The food wasn't bad...
And the owner stopped by our table twice to chat. But when we left, I just struggled internally walking away! There's a very, very slim chance we'll return and it's not like they did anything WRONG.
It's a new restaurant that just opened and they took the place of what used to be a well-known, established restaurant in San Antonio that closed down last year. It was an old-home country cottage restaurant.
When they closed down, a Vietnamese restaurant came in behind them and we've been watching the signs go up for the new restaurant with anticipation. Finally, we had the chance to go today for lunch and walking up, I wasn't sure what to think. The building hadn't been changed much. They'd added a koi pond to the front and some big expensive wrought iron gates, but it felt out of place with this homey-country cottage.
When we walked in, I was first impressed, follow by very confused. They'd cleared out a lot of space to open up the restaurant so it wasn't so close together, but the roof was still very low. They had obviously spent a lot of money on a very expensive tile and placed a grand piano and a water-feature in the lobby.
But jutting up from the beautiful marble tiles were the same aged wooden supports. In the backdrop, the big country fireplace that graced the sitting room in the old restaurant still dominated - and it looked very out of place against the marbled floor.
As they walked us back to our table, some of the old decorations still hung on the walls touting "farm fresh eggs" and a big mirror promoting "fresh milk." Some of the tables had been replaced with graceful round tables, but the booths still sported old-fashioned stained glass.
It was as if an upscale Asian restaurant crashed into an old-fashioned American cottage. It felt odd. We ordered and I crossed my fingers that the food would be mind-blowing enough to make up for the half-remodeled building.
The soup was great. The appetizer was fine. The meal was okay. It tasted good. Nothing to complain about. But it was also nothing to drive across the city for.
Walking away, there was nothing that stood out!
It was a painful reminder on so many levels...
I've prided myself over the past 10 years on being able to tell within a few minutes of experiencing a business whether or not that business will still be open in another year. What breaks my heart most in business is seeing a business owner with a dream and a vision who gets a chunk of cashflow to open their business either from their retirement fund or through a loan, and seeing that business owner stuck carrying the weight of their less-than-successful business for the rest of their life.

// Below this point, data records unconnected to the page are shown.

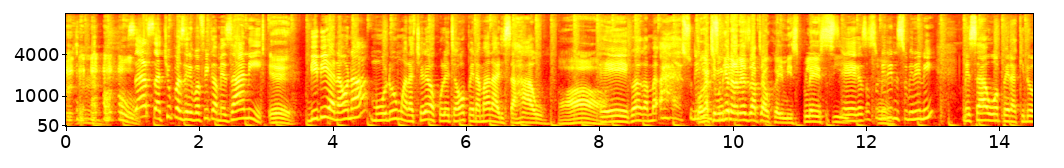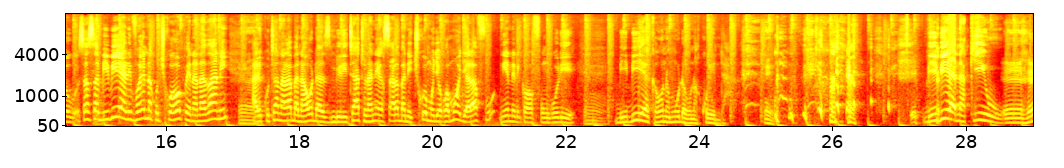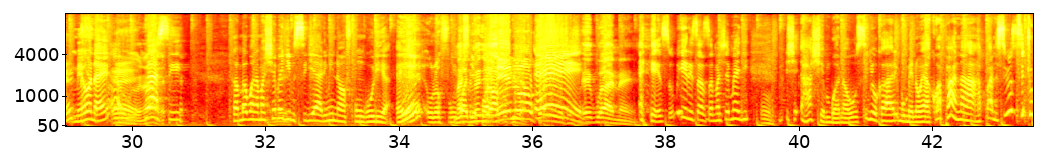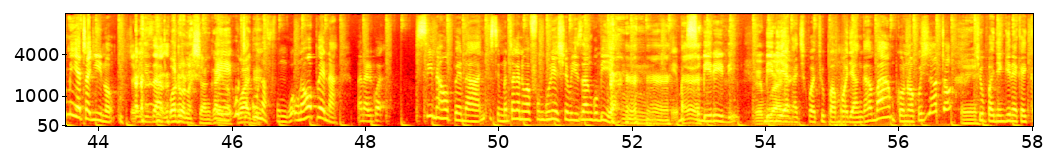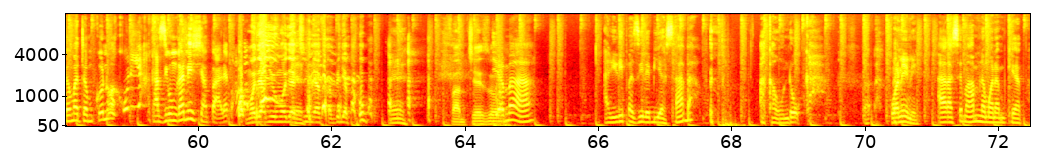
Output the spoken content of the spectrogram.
sasa chupa zilivyofika mezani Eh. bibi anaona mhudumu anachelewa kuleta open na maana alisahau Ah. Eh, kwa kama ah, subiri, wakati mwingine anaweza hata ukai misplace Eh, sasa subirini subirini mesahau opena kidogo sasa bibi alivyoenda kuchukua opena nadhani yeah. alikutana labda na orders mbili tatu nani akasema labda nichukue moja kwa moja alafu niende nikawafungulie Mm. bibi akaona muda unakwenda Eh. na kiu umeona eh? Eh. basi kaambia bwana mashemeji msijali mi nawafungulia eh? Eh, unafunguaje kwa neno au kwa nini? Eh. Eh, bwana eh. Eh, subiri sasa mashemeji She- hashem bwana usije ukaharibu meno yako hapana hapana si- situmii hata jino shemeji zangu watu wanashangaa Eh, uta- inakuwaje unafungua unaopena, maana alikuwa sina opena nyesi, mnataka niwafungulie shemeji zangu bia. E, basi biridi. Eh, bibi akachukua chupa moja ngamba mkono wa kushoto e, chupa nyingine akaikamata mkono wa kulia akaziunganisha pale. Moja juu moja chini akapiga mchezo. Jamaa alilipa zile bia saba akaondoka. Kwa nini? Akasema hamna mwanamke hapa.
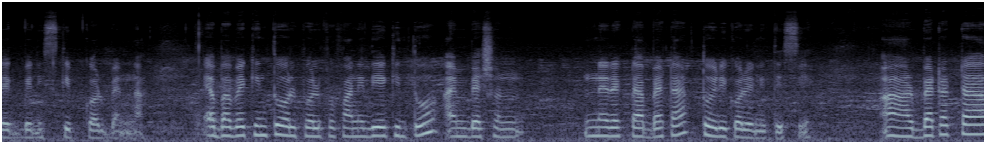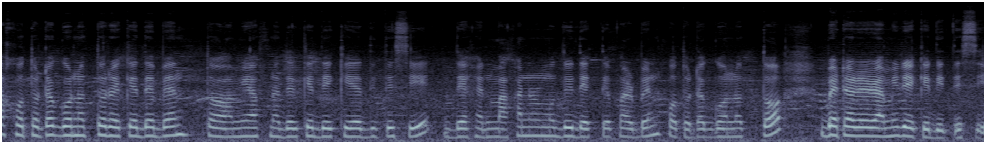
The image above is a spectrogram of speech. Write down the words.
দেখবেন, স্কিপ করবেন না। এভাবে কিন্তু অল্প অল্প পানি দিয়ে কিন্তু আমি বেসনের একটা ব্যাটার তৈরি করে নিতেছি। আর ব্যাটারটা কতটা ঘনত্ব রেখে দেবেন, তো আমি আপনাদেরকে দেখিয়ে দিতেছি। দেখেন, মাখানোর মধ্যেই দেখতে পারবেন কতটা ঘনত্ব ব্যাটারের আমি রেখে দিতেছি।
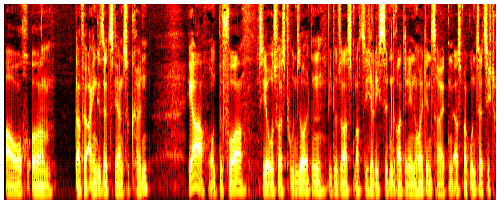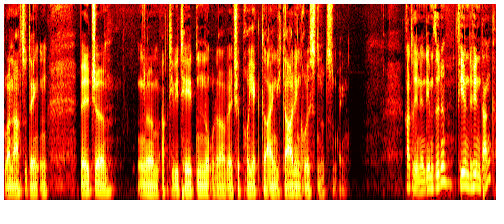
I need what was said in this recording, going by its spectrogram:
auch ähm, dafür eingesetzt werden zu können. Ja, und bevor CEOs was tun sollten, wie du sagst, macht sicherlich Sinn, gerade in den heutigen Zeiten erstmal grundsätzlich drüber nachzudenken, welche ähm, Aktivitäten oder welche Projekte eigentlich da den größten Nutzen bringen. Kathrin, in dem Sinne, vielen, vielen Dank.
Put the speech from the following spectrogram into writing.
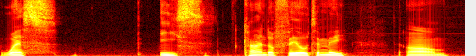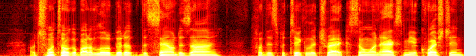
west east kind of feel to me. Um, I just want to talk about a little bit of the sound design for this particular track. Someone asked me a question.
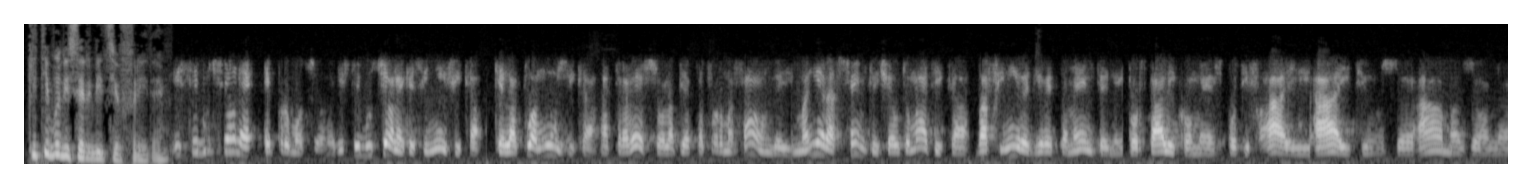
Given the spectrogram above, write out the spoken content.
Che tipo di servizi offrite? Distribuzione e promozione. Distribuzione che significa che la tua musica attraverso la piattaforma Sound in maniera semplice e automatica va a finire direttamente nei portali come Spotify, iTunes, Amazon.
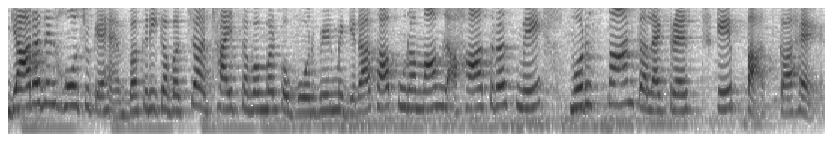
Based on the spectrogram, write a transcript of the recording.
11 दिन हो चुके हैं। बकरी का बच्चा 28 नवंबर को बोरबीर में गिरा था। पूरा मामला हाथरस में मुरस्तान कलेक्ट्रेट के पास का है।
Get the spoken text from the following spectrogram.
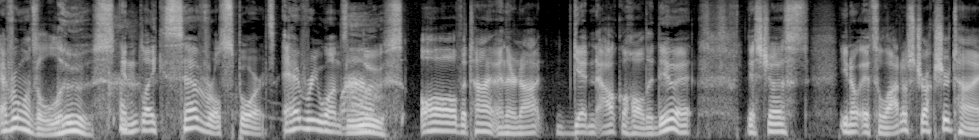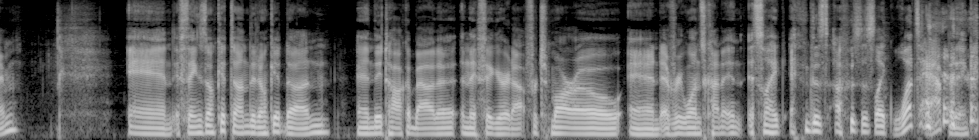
Everyone's loose in like several sports. Everyone's wow. loose all the time and they're not getting alcohol to do it. It's just, you know, it's a lot of structured time. And if things don't get done, they don't get done and they talk about it and they figure it out for tomorrow and everyone's kind of it's like this i was just like what's happening?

I'd guess they easily put $250k into opening this property. And maybe they ran out of funds, or maybe they are planning to complete the remodel before the grand opening, or maybe they are planning to take a break after they turn some money and finish the remodel. Or maybe they think they are done.
Regardless, I walked out of there feeling guilty as the words "Maybe they'll last 12 months" crossed my mind.
It was a painful reminder on many levels. On one hand, I completely commend them for getting out there and getting started. There's something to be said for taking action and going!
But opening a half-finished location that has been drawing as much attention as this one has during the interim was not a smart move. Every person who comes to visit before the remodel is complete will walk away with the same feeling: unsettled and neutral.
And in business, neutral is dangerous!
If I hate you, I'll talk about you and someone might come just to see if I'm accurate. If I love you, I'll come back and bring my friends, and talk about you. If I'm neutral, I won't think about you again, except to muse over why I felt so let-down by my visit.
If there's nothing special and unique, there's no reason for me to come back!
Beyond feeling neutral, there's got to be SOMETHING to get people to come back - either transport me to Vietnam physically, or through my tastebuds. I didn't really get either of those. There's nothing that stands out about this place.
If there's nothing special and unique, there's no reason for me to come back.
In reality, it felt like they opened too soon because they ran out of cash to complete the remodel. Which, since they obviously blew a LOT of money on huge wrought iron gates and a grand piano, made me think that this was/is a first-time restaurant owner who had an idea in their head, that they couldn't get out into reality and either didn't accept advice, or didn't know who to turn to.
It's heartbreaking to see someone who obviously had some kind of vision, but doesn't know how to make it happen, and will struggle, and probably eventually close the doors after sinking hundreds of thousands of dollars. If the owner ever get out from under that debt, I'll be amazed. Or if they sunk all of their retirement funds into it, that's even worse!
Now they are stuck working forever as punishment for taking a chance and trying to build their business and they may never know what happened.
As a business owner, take time to bring in an expert. Let them help you stage your store if you aren't sure about how to bring your vision to life. Let them help you design your brand if you can't articulate it in a single (short) sentence. Let them help you figure out how to monetize your dream.
I know it costs money. But if you're investing $250k in your business, isn't it worth it to take even 10% of that to protect the rest of your investment?